DNSChanger is a Trojan horse malware with many variants. It changes an infected computer’s DNS settings to point to rogue, bad guy-controlled servers. These then show you ads that look real, but aren’t. Basically, it redirects your legitimate Web surfing to malicious Web sites that then attempt to steal personal information and generate illegitimate ad revenue.
What does DNSChanger do?
DNSChanger changes your Domain Name System settings without your permission. This is bad because DNS is basically the Internet’s phone book crossed with a map. DNS links a URL, such as DigitalLifeCEO.com, to an IP address. (An IPv4 address would be something like 188.8.131.52, while an IPv6 address would look like 1050:0:0:0:5:600:300c:326b.) DNSChanger changes that and redirects search results and URLs to malicious sites that are designed to either serve you ads to malicious sites, or intend to illegitimately collect your login information.
If the bad guys have been caught already, why does DNSChanger still affect people?
Simply put, the malware was exceedingly effective and infected hundreds of thousands of computers. Prior to the bad guys being arrested, the Federal Bureau of Investigation and German Federal Office for Information Security created a redirect of the redirect, so that many people infected by DNSChanger would still go to the legitimate Web sites that they intended to visit.
After the arrests, the two governments agreed to keep the rogue DNS servers running until March. Then they learned that there were still around 450,000 active DNSChanger infections, and so the servers got a reprieve until Monday, July 9.
If your computer’s been infected and you haven’t fixed it by July 8, your Monday morning will be even worse than normal.
So the Facebook alerts and Google warnings about DNSChanger were legit?
Yep. And around 330,000 people were still infected with DNSChanger as of the end of May, with about 77,000 of those in the U.S.
How can I tell if I’m infected?
If you’re in the United States, go to dns-ok.us or its parent site, the DNSChanger Working Group for computers based outside of the U.S. Click on the URL appropriate to your country, and you’ll see an image with a green background if you’re clean. A red background means you’re infected.
Help! My computer’s infected with DNSChanger. How can I fix it?
The DCWG has a list of free tools to download and instructions on how to clean a computer infected with DNSChanger.
How can I avoid malware like DNSChanger in the future?
Security suites aren’t perfect, but they will protect you from the vast majority of threats out there including DNSChanger. Whether you’re on Windows or Mac, Andriod or iOS, you really ought to have some kind of security program installed. And always double-check the URL before entering personal information into any kind of online text field or form, no matter what operating system or device you’re using.

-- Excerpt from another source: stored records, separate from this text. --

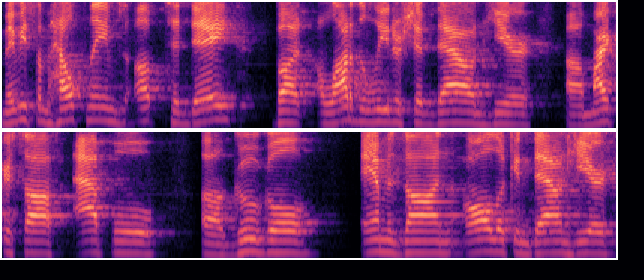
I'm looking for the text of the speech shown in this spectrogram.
Maybe some health names up today, but a lot of the leadership down here. Uh, Microsoft, Apple, uh, Google, Amazon, all looking down here.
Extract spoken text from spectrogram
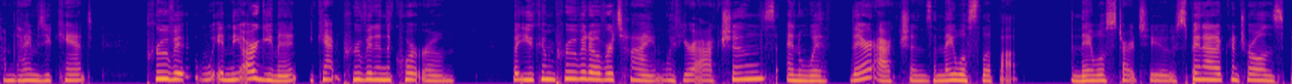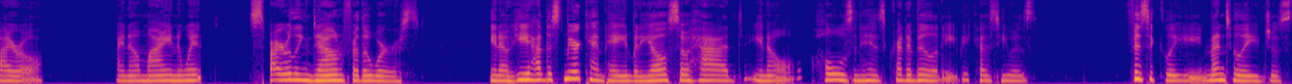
Sometimes you can't prove it in the argument, you can't prove it in the courtroom, but you can prove it over time with your actions and with their actions, and they will slip up and they will start to spin out of control and spiral. I know mine went spiraling down for the worst. You know, he had the smear campaign, but he also had, you know, holes in his credibility because he was physically, mentally just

Hey Anderson, any recommend security software?
Sure, first of all no security software can protect your computer if you don’t keep it up-to-date. When you see the update up date available icon, STOP IGNORING IT! If you are looking for some great free security software for your computer. You might want to check AVG internet security or Avast Antivirus which scores high on CNet editors choice.
Credit : CNet
+Anderson Curry is publisher of Digital Life CEO and Managing Partner at ECS Media Interactive, an Internet marketing agency. Anderson has more than 20 years experience in the technology and marketing industries. He regularly writes and speaks on brand development, social media, technology, and the emergence of the new digital CEO.